Executive Summary

• The top concern for both Riyadh and Damascus remains blowback from Iraq: the ascendance of ethnic and sectarian identity and the spread of Islamist militancy. The need to contain this threat is the dominant force that shapes their relations with Iraq.

• Both Syria and Saudi Arabia have a vital interest in ensuring that Iraq’s emerging political order is inclusive of Sunni Arab Iraqis, who have not yet been fully incorporated into Iraqi institutions.

• Syria and Saudi Arabia do not look at Iraq in isolation, nor do they assign it top priority among their foreign policy concerns. For them, Iraq is merely one element in a comprehensive view encompassing other regional players (including the U.S. and Iran) and other regional crises, particularly the Arab-Israeli conflict.

• Lingering resentment and bitterness toward Washington is now mixed with intense curiosity and modest optimism about President Barack Obama. Saudis still bristle when recalling how the Bush Administration sidelined Riyadh on Iraqi matters; as do Syrians, who believe the previous administration was intent on isolating and undermining Damascus.

• Iraq remains very much isolated in its neighborhood.
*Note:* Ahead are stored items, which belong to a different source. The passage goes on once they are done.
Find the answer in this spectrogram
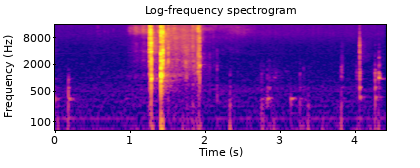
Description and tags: Sound of someone biting into an apple.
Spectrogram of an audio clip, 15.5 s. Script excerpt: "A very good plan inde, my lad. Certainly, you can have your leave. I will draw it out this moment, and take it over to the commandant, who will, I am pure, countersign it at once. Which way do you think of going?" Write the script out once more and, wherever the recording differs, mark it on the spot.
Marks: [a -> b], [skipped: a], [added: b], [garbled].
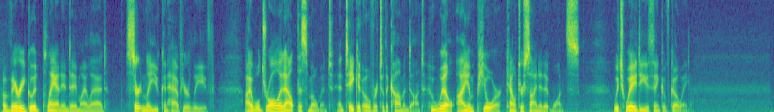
"A very good plan inde, my lad. Certainly, you can have your leave. I will draw it out this moment, and take it over to the commandant, who will, I am pure, countersign it at once. Which way do you think of going?"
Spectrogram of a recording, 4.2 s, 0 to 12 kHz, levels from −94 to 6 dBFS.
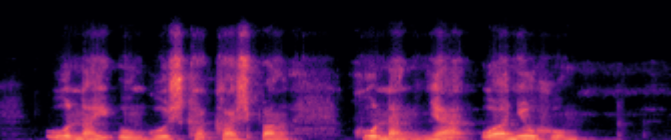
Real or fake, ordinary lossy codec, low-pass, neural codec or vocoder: real; Opus, 24 kbps; 7.2 kHz; none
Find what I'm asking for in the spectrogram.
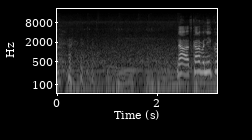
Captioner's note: laughs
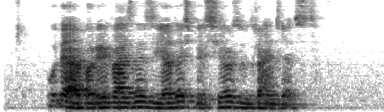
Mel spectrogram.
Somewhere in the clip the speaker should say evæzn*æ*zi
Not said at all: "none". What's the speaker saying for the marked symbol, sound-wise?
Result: e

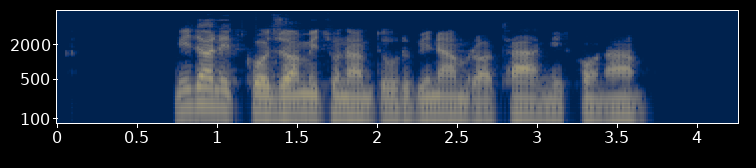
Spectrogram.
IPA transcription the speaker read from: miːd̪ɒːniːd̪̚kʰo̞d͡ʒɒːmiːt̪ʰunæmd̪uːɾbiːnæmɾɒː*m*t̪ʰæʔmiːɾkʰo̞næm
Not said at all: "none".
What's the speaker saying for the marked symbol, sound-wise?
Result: none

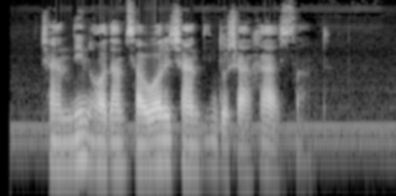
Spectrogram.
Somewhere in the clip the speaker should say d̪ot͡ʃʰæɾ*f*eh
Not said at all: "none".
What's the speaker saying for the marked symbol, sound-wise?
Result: x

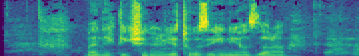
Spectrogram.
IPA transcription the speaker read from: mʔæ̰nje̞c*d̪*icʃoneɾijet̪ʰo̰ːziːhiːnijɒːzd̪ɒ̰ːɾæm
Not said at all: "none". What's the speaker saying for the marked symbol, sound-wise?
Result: d̪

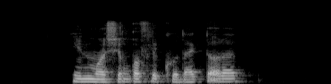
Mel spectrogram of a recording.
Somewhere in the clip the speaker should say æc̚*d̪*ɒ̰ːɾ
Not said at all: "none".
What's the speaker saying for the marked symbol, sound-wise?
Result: d̪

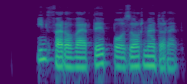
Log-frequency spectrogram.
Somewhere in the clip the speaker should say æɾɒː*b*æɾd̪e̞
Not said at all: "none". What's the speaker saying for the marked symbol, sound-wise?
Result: v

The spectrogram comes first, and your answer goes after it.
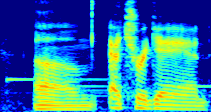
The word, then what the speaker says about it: Etrigan: Etrigan. Etrigan. It has to rhyme for Gone the form of man. Arise the demon. Etrigan.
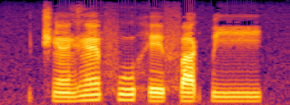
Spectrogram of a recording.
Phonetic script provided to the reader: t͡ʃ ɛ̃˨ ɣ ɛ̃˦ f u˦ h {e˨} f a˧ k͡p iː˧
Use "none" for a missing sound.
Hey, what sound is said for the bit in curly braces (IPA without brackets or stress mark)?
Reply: e˨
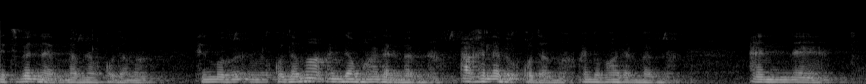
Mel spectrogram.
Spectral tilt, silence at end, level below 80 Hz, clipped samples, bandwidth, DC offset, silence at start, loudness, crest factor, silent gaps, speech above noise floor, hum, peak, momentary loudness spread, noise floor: -12 dB/octave; 0 s; -52 dBFS; under 0.1%; 5.4 kHz; under 0.1%; 0 s; -33 LUFS; 16 dB; none; 23 dB; none; -16 dBFS; 10 LU; -55 dBFS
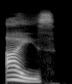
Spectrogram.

Recent progress on regional cooperation notwithstanding, these two neighbors are still focused more on containment than engagement.
Complete 21-page paper at the link.